Lockport Union-Sun & Journal — After 15 years of successfully putting needy families in their first homes, the Lockport Habitat for Humanity is silent this summer.
There are no clients.
Property has been donated. Valu Home Centers is pitching in with a fund drive and the multi-church effort has volunteers to help with the work.
The non-profit, non-government Christian housing ministry has worked for 15 families in Eastern Niagara County, city and suburbs. Houses have been built in the City of Lockport and the towns of Lockport, Newfane, Cambria, Somerset and Royalton.
Habitat homeowners pay no interest on their no-profit mortgages.
Certainly there must be families in Eastern Niagara County who would love to have their own home for the first time. Why are there no clients?
Norm Kahler, the vice president of Lockport Habitat, explained that there have been applicants. However, the applicants have not been able to meet the criteria.
• The Habitat parameters. Applicants must be employed in order to make mortgage payments. But if they make too much, they are not eligible. They can’t make too much, or too little.
• Taxes. A house built for $60,000 may be re-assessed at $90,000 the next year. That would raise taxes 50 percent and put payments out of reach for a person with limited income.
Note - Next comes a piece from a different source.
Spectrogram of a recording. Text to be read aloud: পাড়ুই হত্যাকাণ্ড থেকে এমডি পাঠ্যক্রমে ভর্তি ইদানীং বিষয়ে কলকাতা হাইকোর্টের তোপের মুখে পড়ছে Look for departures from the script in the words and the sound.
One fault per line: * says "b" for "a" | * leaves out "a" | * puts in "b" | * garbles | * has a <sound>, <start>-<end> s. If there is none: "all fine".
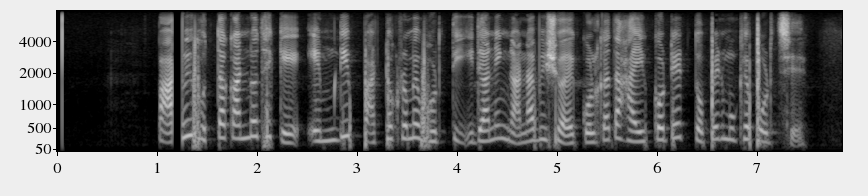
* has a dropout, 1.1-1.2 s
* puts in "নানা"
• Debt. Several applicants do not have a good credit rating and may be in too much debt to take on a mortgage.
• Economy. With money tight and unemployment high, renters may fear risking a dive into home ownership.
Sweat equity may or may not be an issue. While volunteers do much of the labor, the home owners and their families and friends are required to put in 500 work hours. Those numbers can vary, but they may be too much of a load for someone already working full-time and family members who may not be too ambitious.
“The volunteers have not been a problem,” said Kahler, who retired as Barker High School principal in 1999. “Lockport is blessed with having some very, very generous people.”
Carl Stieffenhofer, now 84, is on top of the list. A member of St. John the Baptist Church, Stieffenhofer has served as building supervisor for all 15 homes.
He never got into the application process, but was at the building sites from start to finish. Stieffenhofer was there most every day, supervising, instructing and making sure the job was project ready for the inexperienced volunteers.
Because of his health, Stieffenhofer doubts he will be able to work at sites again. He also questions motivation of possible applicants. “There’s too much subsidized housing in Lockport,” he said.
Some people balk at the responsibility of home ownership, he feels. It is not that important to them as it was in the past.
Will there be more Habitats for Humanity in Lockport? Stieffenhofer answered, “If the Lord wants it, he will make it happen.”
“It’s only a mtter of time until we come up with a family,” Kahler said. Eight land sites have been donated.
The board of directors has petitioned the city for assessment breaks, but has not had an answer. The council may have a reply this Wednesday.
“We have struggled with assestment in the City of Lockport,” Kahler said. “Some have seen their assessments go up 80 or 90 percent. That puts homeowners under a lot of stress to meet their obligation.”
Meanwhile, Valu is chipping in with support. The home center stores are raffling a new car and $1,000 gift cards. Proceeds from Niagara County stores stay in Niagara County, according to Transit Road manager Jeff Osgood.
Raffle tickets are $1 and it includes a McDonald’s coupon.